"Foxhunters must adapt and change their arrogant ways," chairman, Philip Lynch, emphasised in a recent statement. "Drag hunting is the way forward. There is no room for fox hunting in modern agriculture.

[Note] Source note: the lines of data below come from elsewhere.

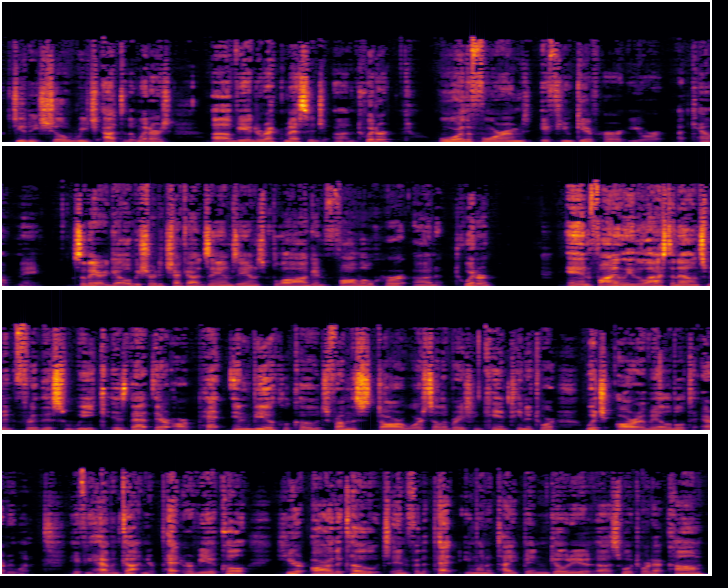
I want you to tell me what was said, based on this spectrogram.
Excuse me. She'll reach out to the winners uh, via direct message on Twitter or the forums if you give her your account name. So there you go. Be sure to check out Xamxam's blog and follow her on Twitter. And finally, the last announcement for this week is that there are pet and vehicle codes from the Star Wars Celebration Cantina Tour, which are available to everyone. If you haven't gotten your pet or vehicle, here are the codes. And for the pet, you want to type in, go to uh, swotour.com,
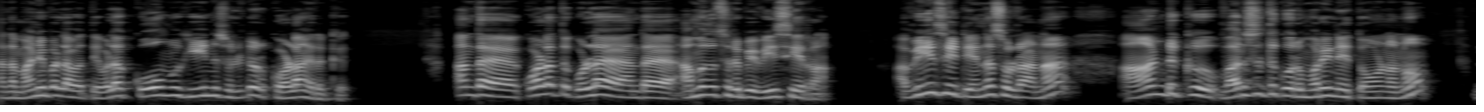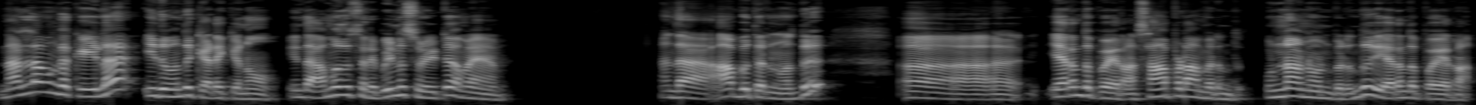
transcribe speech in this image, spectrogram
அந்த மணிபல்லவத்தை விட கோமுகின்னு சொல்லிட்டு ஒரு குளம் இருக்குது அந்த குளத்துக்குள்ள அந்த அமுத சுரபி வீசிடுறான். வீசிட்டு என்ன சொல்கிறான்னா ஆண்டுக்கு வருஷத்துக்கு ஒரு முறை நீ தோணணும். நல்லவங்க கையில் இது வந்து கிடைக்கணும். இந்த அமுத சுரபின்னு சொல்லிட்டு அவன் அந்த ஆபுத்திரன் வந்து இறந்து போயிடுறான். சாப்பிடாம இருந்து உண்ணா நோன்பு இருந்து இறந்து போயிடுறான்.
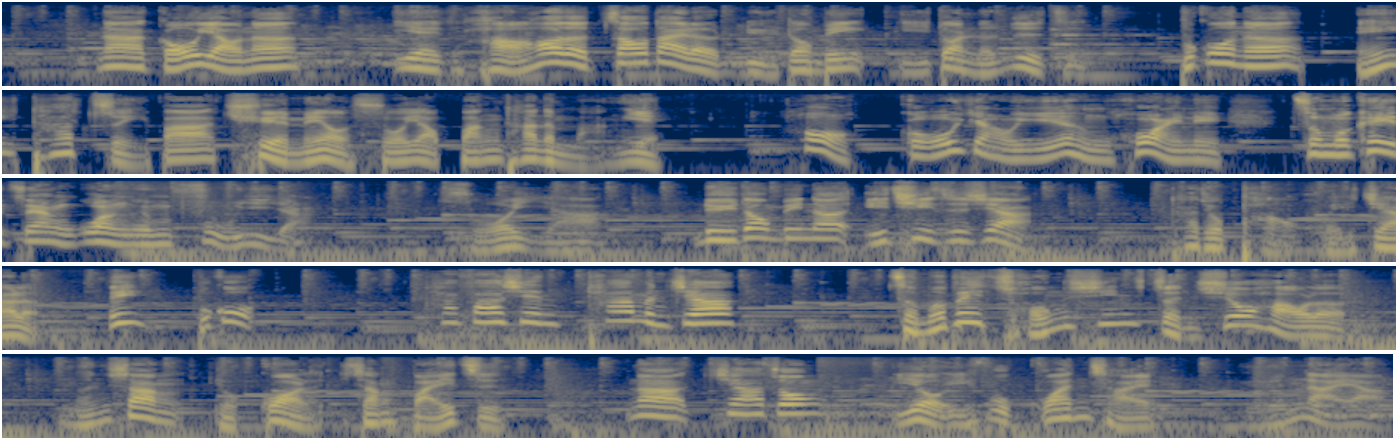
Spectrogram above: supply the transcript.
那狗咬呢也好好的招待了吕洞宾一段的日子，不过呢，诶，他嘴巴却没有说要帮他的忙耶。哦，狗咬也很坏呢，怎么可以这样忘恩负义啊？所以啊，吕洞宾呢一气之下。他就跑回家了。哎，不过他发现他们家怎么被重新整修好了？门上有挂了一张白纸，那家中也有一副棺材。原来啊，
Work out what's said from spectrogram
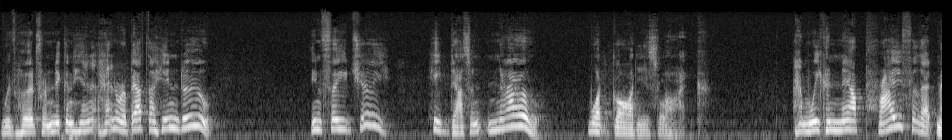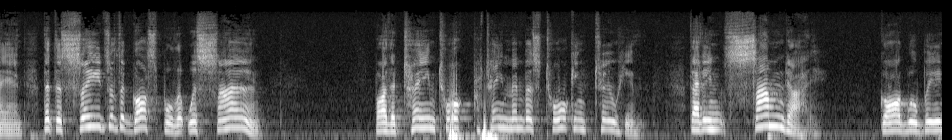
We've heard from Nick and Hannah about the Hindu in Fiji. He doesn't know what God is like. And we can now pray for that man that the seeds of the gospel that were sown by the team talk team members talking to him, that in some day God will be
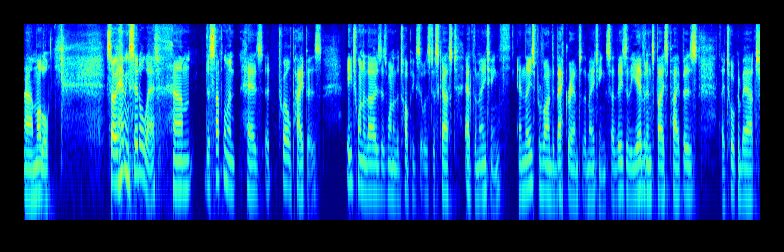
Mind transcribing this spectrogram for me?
uh, model. So, having said all that, um, the supplement has uh, 12 papers each one of those is one of the topics that was discussed at the meeting, and these provide the background to the meeting. So these are the evidence based papers. They talk about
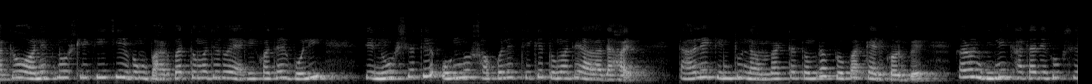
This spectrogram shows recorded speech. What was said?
আগেও অনেক নোটস লিখিয়েছি এবং বারবার তোমাদের ওই একই কথাই বলি যে নোটস যাতে অন্য সকলের থেকে তোমাদের আলাদা হয়, তাহলে কিন্তু নাম্বারটা তোমরা প্রপার ক্যারি করবে। কারণ যিনি খাতা দেখুক, সে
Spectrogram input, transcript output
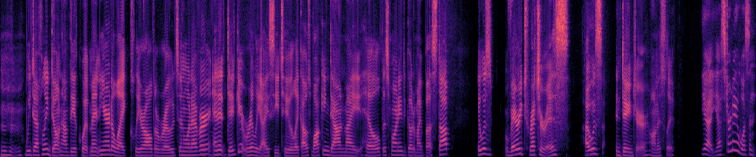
Mm-hmm. We definitely don't have the equipment here to like clear all the roads and whatever. Mm-hmm. And it did get really icy too. Like I was walking down my hill this morning to go to my bus stop. It was very treacherous. I was in danger, honestly. Yeah, yesterday wasn't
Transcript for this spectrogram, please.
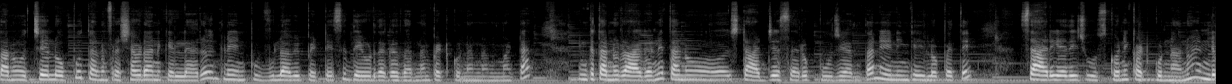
తను వచ్చేలోపు తను ఫ్రెష్ అవ్వడానికి వెళ్ళారు. ఇంకా నేను పువ్వులు అవి పెట్టేసి దేవుడి దగ్గర దండం పెట్టుకున్నాను అనమాట ఇంకా తను రాగానే తను స్టార్ట్ చేశారు పూజ అంతా. నేను ఇంక ఈలోపు అయితే శారీ అది చూసుకొని కట్టుకున్నాను. అండ్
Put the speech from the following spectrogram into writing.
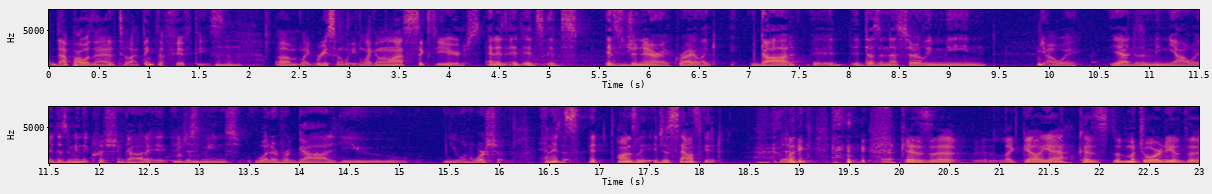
That part wasn't added till I think the 50s, Mm-hmm. um, like recently, like in the last sixty years. and it's it, it's it's it's generic, right? Like God, it it doesn't necessarily mean Yahweh. Yeah, it doesn't mean Yahweh. It doesn't mean the Christian God. It, it just means whatever God you you want to worship. and Is it's it honestly it just sounds good Yeah. like because uh, like oh yeah because the majority of the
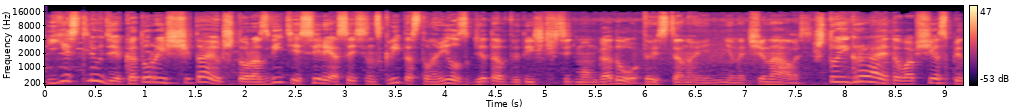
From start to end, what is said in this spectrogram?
Есть люди, которые считают, что развитие серии Assassin's Creed остановилось где-то в 2007 году, то есть оно и не начиналось. Что игра это вообще спин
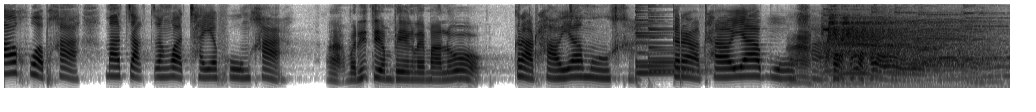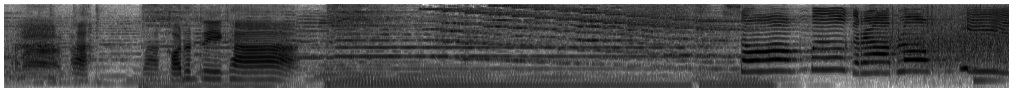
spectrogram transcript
9 ขวบค่ะ มาจากจังหวัดชัยภูมิค่ะ อะวันนี้เตรียมเพลงอะไรมาลูก กราบเท้าย่าโมค่ะ กราบเท้าย่าหมูค่ะ มากอะ มาขอดนตรีค่ะ สองมือกราบลงที่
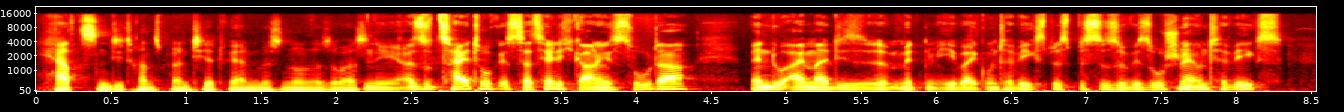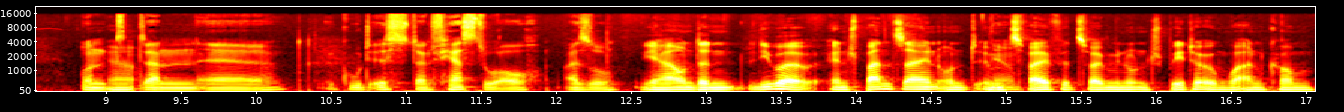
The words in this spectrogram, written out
Herzen, die transplantiert werden müssen oder sowas. Nee, also Zeitdruck ist tatsächlich gar nicht so da. Wenn du einmal diese mit dem E-Bike unterwegs bist, bist du sowieso schnell unterwegs und Ja. dann äh, gut ist, dann fährst du auch. Also Ja, und dann lieber entspannt sein und im Ja. Zweifel zwei Minuten später irgendwo ankommen.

FAFT is simply asking these rampaging horse-borne relics of another age to leave us alone."
Pointing to the tourism potential of drag hunting, Mr Lynch suggested that it is an activity the horse industry should be enthusiastically embracing.
"Tourists could be invited to visit Ireland to drag hunt on properly supervised enclosed tracts of land - for example, on famous courses like the ones at the Curragh, Leopardstown or Gowran Race Course," he remarked. "This would remove the existing problem where farmland, livestock and farm property are vandalised on a daily basis throughout the winter months, leaving farmers to face massive financial losses."
The FAFT group can be contacted on 056-7725309.
Padraic Pearse "totally opposed" to coursing
As the country remembered the heroes of 1916 last April, the Irish Council Against Blood Sports called on Bertie Ahern to introduce legislation outlawing coursing.
This, we told the Taoiseach, would be a fitting tribute to Padraic Pearse, whose ideals he is said to admire.
We sent Mr Ahern a copy of a letter written by Padraic Pearse's sister, Senator Margaret Pearse, to actor and ICABS founder member, John Cowley (who played Tom Riordan in the long running soap, "The Riordans"). In her letter, written from a nursing home in 1967, Senator Pearse outlined how her brothers, Padraic and Willie, were kind to animals and would have been opposed to hare coursing.
Senator Pearse had felt so strongly about coursing that she took the time and trouble, then aged 89, to write a letter to the national media, condemning the blood sport.
She told John Cowley: "In my letter to the press, I invoked the names of Padraic and Willie and I was absolutely correct in affirming that they would both have been totally opposed to the inhuman treatment meted out to the innocent little hares at the coursing matches.
"At all times during their lives, they were kind to dumb animals and Padraic's writings give many instances of his love for animals and birds, and I am certain that, were they alive today, they would both be foremost in condemning coursing for the sadistic spectacle that it is."
In an appeal to Bertie Ahern, Aideen Yourell of ICABS stated: "Would it not now be a fitting tribute, Taoiseach, and acknowledgement of Padraic Pearse, his brother Willie and his sister, Margaret, that in this the 90th commemoration of the events of 1916, to bring an end to the cruel abuse that is live hare coursing.
"It would be a gesture that would be applauded by the vast majority of our citizens. As you are no doubt aware, 80 per cent of the population want to see hare coursing banned. Also, our near neighbours have banned hare coursing, leaving us as the last bastion of blood sports that, ironically, we inherited from them in the first place."
The letter was passed by the Taoiseach to Minister John O'Donoghue whose disappointing reply consisted of the standard government defence of coursing as an activity with rules and regulations.
Sections: 1 | 2 | 3 | 4 | All (1-4)
Contents | Subscribe | Top | Home